‘Things manifest here. They do it in ways you don’t get to control.’
By John Darling
Be careful what you dream for, especially in Ashland. It’s often called a vortex, which means a powerfully turning spiral, sucking everything to its center. It does that. I don’t know why. Things manifest here. They do it in ways you don’t get to control. In the big cities, you control it. Not here, not all the time.
The vortex says “yes.” That’s why everyone wants to be here. It also spirals out people who don’t want to have their thoughts and visions empowered in unpredictable ways. Not wanting that is actually a thought and vision. Ashland says “yes.” They move to Seattle and Portland. For the coffee and happenins’. And the control. Or the illusion of it. They say Ashland is too weird, too alternative, too white, too rich, but really, if people get blown out of here and end up in Talent and Medford, you’ll notice they’ve been dissing Ashland, especially around housing costs. So Ashland said “yes.” Yes, you can leave and go where it’s affordable, if that’s what’s up in your consciousness.
This place is a pressure cooker, a crucible, a front burner, especially around advancing your inner, spiritual life, your emotional evolution, your understand of the promise you made yourself before you were born. It’s great for lending energy to whatever belief system you want to set up. For now. But it won’t let you keep it for very long — a few years, maybe. You’ll notice the very energy of the vortex makes that system of yours evolve and change and soon it’s not working that great for you. The vortex makes you let go of it. What’s next? I don’t know. You walk, you hike the trails, you talk with your widening circle of friends. Soon it starts becoming more clear, the next arm of the spiral dance.
So what about all these people with money, who move here and drive up home prices, supposedly driving out all the regular folks, artists, seekers, writers? Well, they’re people too. They were called here. I came here in ’71 with about $28, got rich, got poor, got rich again. I’ll take rich. It was all air-money anyway, the kind you get with equity from the amazing accomplishment of buying instead of renting. The renters, I mean really, let’s hear the end of the bitching. You are where you need and want to be and, since the earth is running out of space for us all, we are being called on to invent new ways of living together, like we used to before the first couple said, “hey, I don’t want to live in the big, tribal house. I want my own space.” We’re retribalizing. We have to. And, truth be told, we want to.
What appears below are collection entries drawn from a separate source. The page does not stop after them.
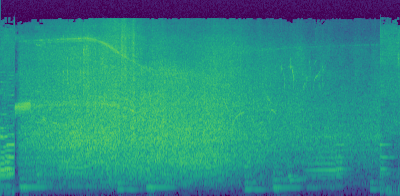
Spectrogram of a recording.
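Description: A car-transporter truck rolling past on a road, a steady rush of road noise that cuts off suddenly near the end, over background music with a repeating bass line.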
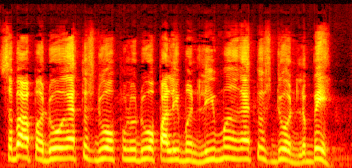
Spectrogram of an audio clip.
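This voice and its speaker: A middle-aged man with a Malaysian accent, giving an animated speech to supporters, mimicking others in quick asides and laughing often. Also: high-pitched. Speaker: politician speaking to supporters.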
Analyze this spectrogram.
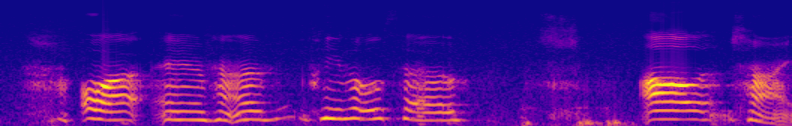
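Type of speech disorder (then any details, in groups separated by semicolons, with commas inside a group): Dysarthria; autoimmune reaction to virus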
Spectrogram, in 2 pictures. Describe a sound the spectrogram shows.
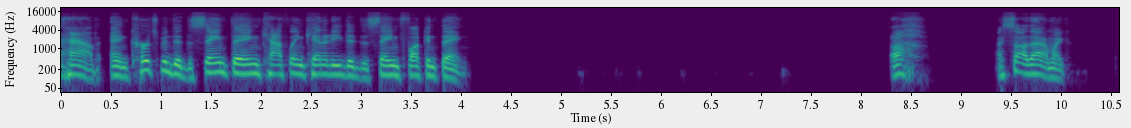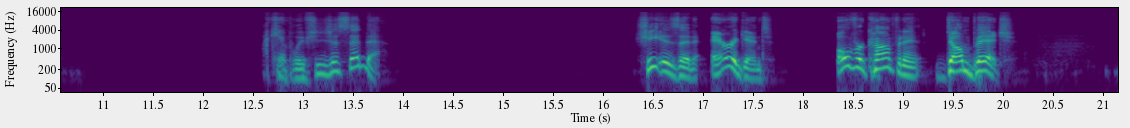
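A middle-aged man talks with animation into a close microphone, with long pauses.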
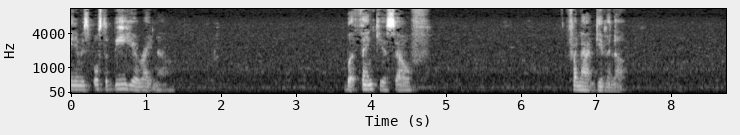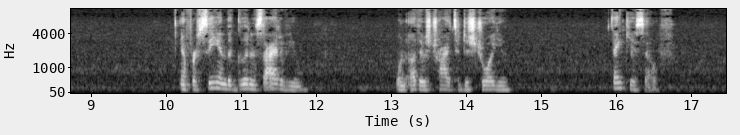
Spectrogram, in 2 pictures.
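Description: A young woman speaks close to the microphone in short, calm bursts with pauses.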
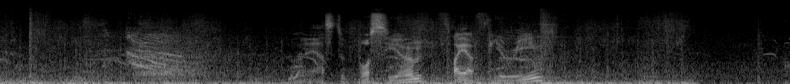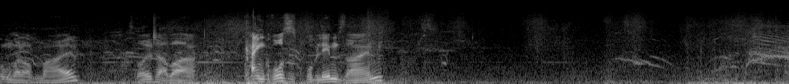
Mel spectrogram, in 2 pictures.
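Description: Fiery blasts whoosh and burst repeatedly.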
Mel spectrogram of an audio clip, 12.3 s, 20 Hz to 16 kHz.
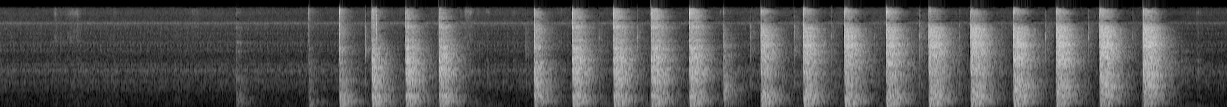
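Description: A hammer driving 10-ounce upholstery tacks through a strap of heavy leather into a wooden chair frame, fastening the spring edge wire. A few quick taps come about three seconds in, then a short pause, then a steady run of strikes at about three a second that stops near the end.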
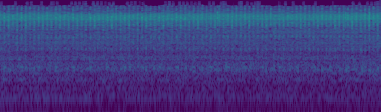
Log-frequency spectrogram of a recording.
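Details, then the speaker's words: Used Honda Jazz, inspected before purchase, bonnet open, idle rpm stable even with AC on; light quick even ticking with steady hiss, no odd or rough sounds, sewing-machine-like Honda engine; normal idle. "nggak ada suara aneh kan, suara kesingan, suara kasar nggak ada. Khasnya mesin Honda, seperti mesin jahit ya teman-teman."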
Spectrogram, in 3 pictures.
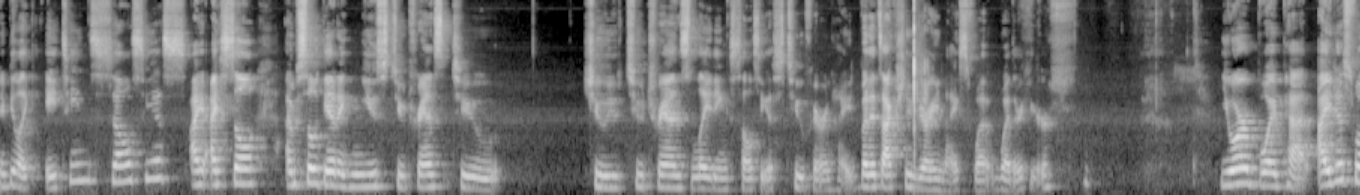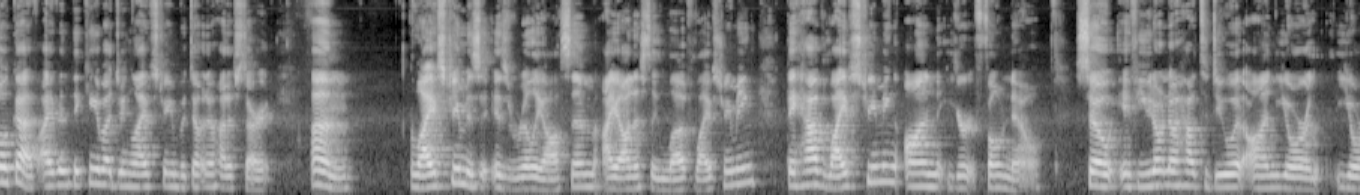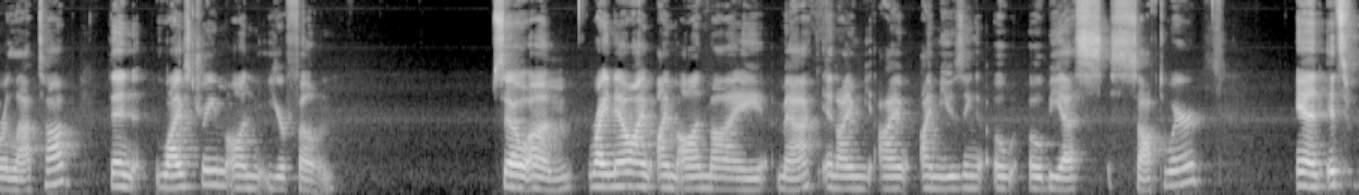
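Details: Adult woman who stutters, speaking during a live stream; stuttering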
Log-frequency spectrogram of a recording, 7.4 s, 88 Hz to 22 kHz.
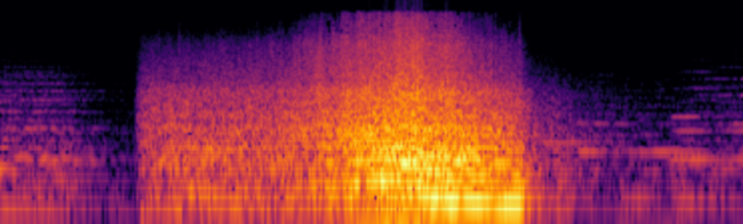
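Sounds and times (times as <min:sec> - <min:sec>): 
race car engine revving during a test lap: 0:01.4 - 0:06.1.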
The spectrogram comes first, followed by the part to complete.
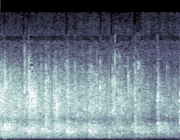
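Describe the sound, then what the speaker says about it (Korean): A church congregation claps together during a worship service, producing a steady, even wash of applause from many hands that continues without pause for a couple of seconds at moderate volume. "같이 한번 우리 박수 한번 할까요?"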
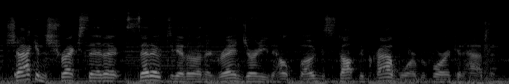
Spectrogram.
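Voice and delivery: ordinary talk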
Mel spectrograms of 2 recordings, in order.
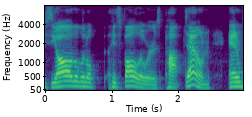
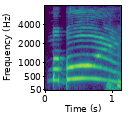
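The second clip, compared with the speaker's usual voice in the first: over-the-top weeping bellow, higher and louder; 4 dB louder than usual. Retelling a film scene where a father bellows over his son: imitating a bellowing, weeping father. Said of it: "bellows like the guy from the Legend of Zelda cartoon".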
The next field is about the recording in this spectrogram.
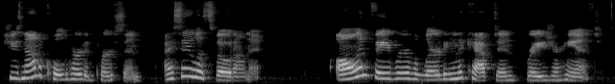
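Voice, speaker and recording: A woman's voice: fairly high pitch, lively intonation, moderate pace. A woman reading aloud, voicing a thoughtful, caring young girl who speaks earnestly. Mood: persuasive.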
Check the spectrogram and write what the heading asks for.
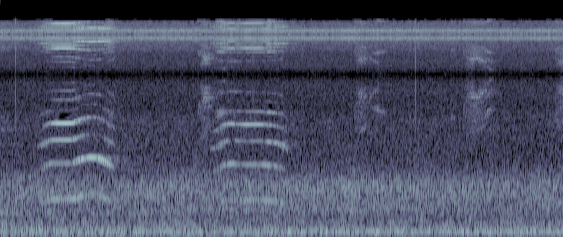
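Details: Peacock on a rooftop giving two drawn-out, nasal, meow-like wails with strong harmonics, about two seconds apart, over heavy, constant low rumbling noise.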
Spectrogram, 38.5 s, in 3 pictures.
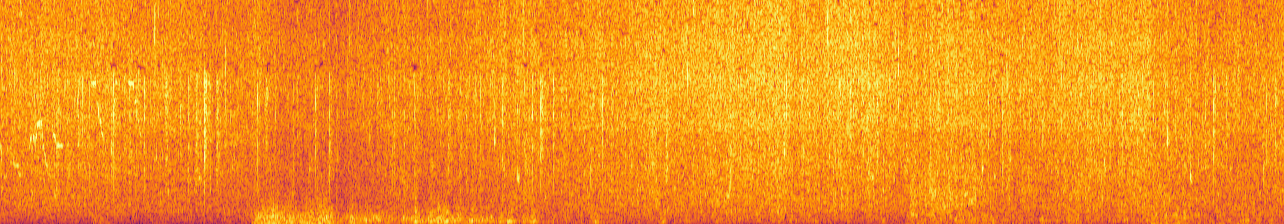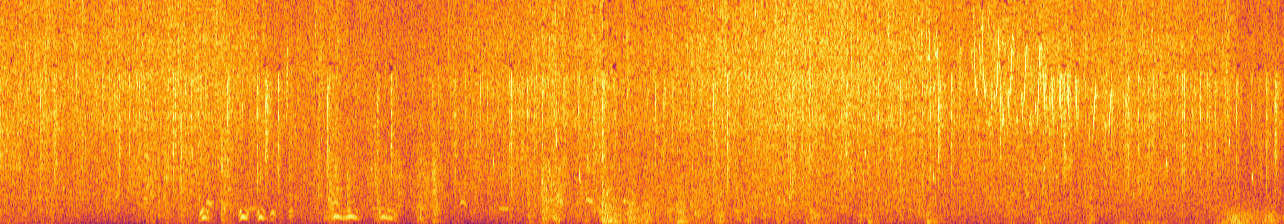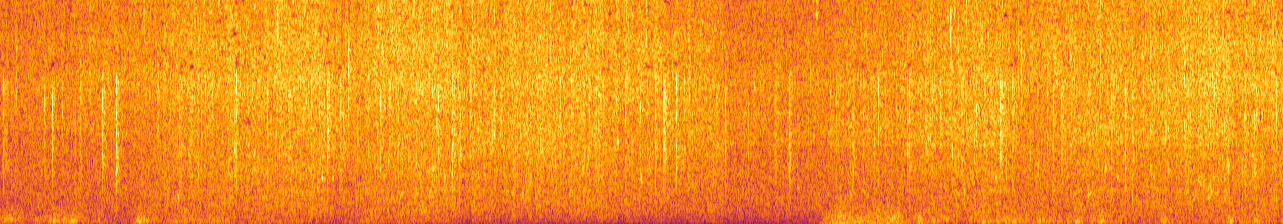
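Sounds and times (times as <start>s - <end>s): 
rain in the forest: 0.0s - 38.5s.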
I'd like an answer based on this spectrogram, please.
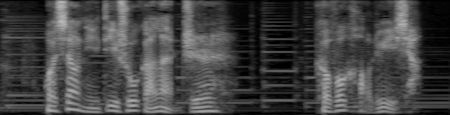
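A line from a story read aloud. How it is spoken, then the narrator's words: Marveling, sighing question. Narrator (Chinese): 我感叹不已，继续问道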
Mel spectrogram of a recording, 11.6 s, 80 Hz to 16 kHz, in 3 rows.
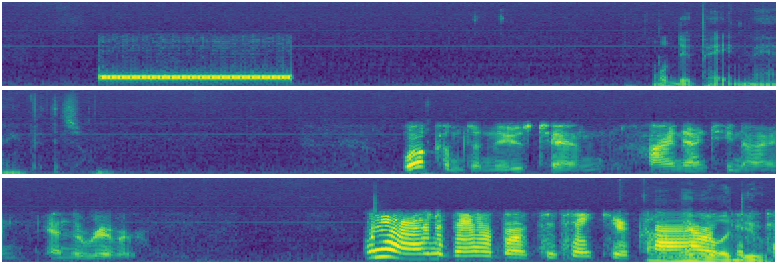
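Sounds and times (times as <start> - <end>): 
telephone ring tone from a call to a desk line: 0.5 - 1.5
speech: 3.4 - 4.6, 5.9 - 8.5, 9.5 - 11.5.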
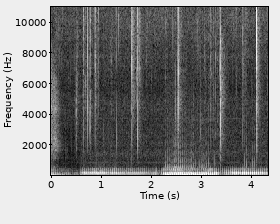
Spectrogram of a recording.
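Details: Cat purring beside a crackling fireplace: a deep, steady, pulsing rumble that starts about half a second in, breaks briefly near the two-second mark, then resumes louder, with sharp fire crackles and pops over it.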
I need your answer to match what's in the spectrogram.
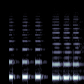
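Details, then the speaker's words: Korg Minilogue with envelope attack and release turned up slightly: six clean synth notes starting and ending softly with no VCA clicking or popping, at the cost of punchy attack and release. "that gets rid of it you w hear it up close no popping or clicking there but the problem is you lose that Punchy attack and release that you want"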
I did a couple stories with Randy, and every time I talk with him and the other homeless folk — well, gad, they’re not “homeless,” that’s such an epithet. They claim the town, the whole vortex as their home, actually the whole earth, and when I talk to them, I am always amazed how de-stressed I feel. Really, these maximal vortex-dwellers ought to charge stressed-out real estate owners for consulting with them about the big picture, how they dwell in an energy pattern and have surrendered to it and have no bills at all and have found happiness on the minus-assets scale, so each year they can say, yup, now I’m worth minus-$450,000, expanding by 25 percent a year, sure is a secure feeling to know that air-money is there for me when I want it.
We go to this prosperity seminar being shot at RVTV by a money guru and he asks, “OK, what do you fear if you live your dreams and use money to subsidize them?” Well, we could lose the money. “What would happen then?” he says. Well, you’d be out on the street. “What would happen then?” You would starve. “What then?” Well, you would die, of course. So fear of death underlies it all. But you won’t die.
Randy and his clan are living as lilies of the field, you know, the ones that don’t spin and reap, and he says he’s never skipped a meal and there’s so much food around and people always are sticking a 10 or 20 in his pocket. And when I hear this, I just relax. I breathe. I smile. I ask myself, who’s having more fun, Randy or me? I don’t know. I think Randy might be.
John Darling lived in Ashland from 1971 until he died at age 77 in January 2021. A US Marine Corps journalist, he went on to write for the Oregonian, Mail Tribune, Daily Tidings, and United Press International, among others, along with stints as a news anchor at KOBI, executive assistant to the Oregon Senate President and press secretary of campaigns for Oregon governor and U.S. Senate. Ashland.news is, with permission, publishing monthly excerpts from his collection “The Divine Addiction: Essays Out of Oregon.”